You need it. No doubt about it. Even in the dead of winter. Choose a product with an SPF of at least 15—and higher if you are traveling closer to the equator.
Retinol, a form of Vitamin A, has been shown to reduce wrinkles and brown spots. Creams, serums and other forms are widely available through doctors, as well as over the counter. G.M. Collin Retinol Advanced + Matrixyl + Q10 is designed to deliver concentrated retinol to the skin to correct wrinkles and fine lines while delaying the development of new lines.
Sleep on your back
Your skin will enjoy sweet dreams if you are facing the ceiling when you are catching ZZZs instead of burrowing into a pillow. But what if you find yourself flipping belly down or onto your side? JuveRest, a sleep pillow, is engineered for proper positioning with the contours, flexibility and density to comfortably support a back sleeper head, neck and shoulders.
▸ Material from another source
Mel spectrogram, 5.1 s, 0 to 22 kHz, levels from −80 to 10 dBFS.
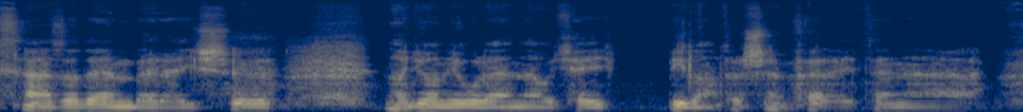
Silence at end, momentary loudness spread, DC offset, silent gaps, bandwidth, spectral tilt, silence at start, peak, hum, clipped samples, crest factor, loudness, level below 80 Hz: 0 s; 12 LU; under 0.1%; none; over 20 kHz; -5 dB/octave; 0 s; -8 dBFS; none; under 0.1%; 20 dB; -28 LUFS; -84 dBFS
Minimize your pores
Enlarged pores are caused by a buildup of excess sebum and dead skin cells. Aging and sun damage also enlarge pores. Products like Kiehl’s Precision Lifting and Pore-Tightening Concentrate focus on making skin more elastic to tighten pores. Also, be sure to completely remove makeup, cleanse skin after a workout and choose a matte, oil-absorbing moisturizer.
Smoking contributes to wrinkles in several ways, including repetitive facial motions, such as inhaling and narrowing the eyes to keep out smoke. Smoking also depletes the skin of oxygen and damages collagen and elastin, the fibers that give skin elasticity.
Give up gum
Constant chewing contributes to lines around the mouth. So does drinking through a straw.
Spend less time in the tub
Long baths and showers remove oils that moisturize the skin. Instead of hot water, dial back to warm water.
How do you spell melanoma?
The first five letters of the alphabet—A-B-C-D-E—provide an easy way to remember the warning signs, according to the Skin Cancer Foundation. Look for:
A suspicious mole will have an irregular shape. If you draw a line down the center of it, the two sides will not match.
The edges of a melanoma will be uneven, not smooth and round like a normal mole. The border may even appear jagged, notched or scalloped.
Cancerous moles are often several different colors rather than plain black or brown. Moles also may be blue, green or red.
Melanomas usually grow to be larger than the eraser on a pencil or more than ¼ inch in diameter.
Beware of moles that are changing: growing in size, becoming a different shape, changing in color or bleeding, crusting or itching.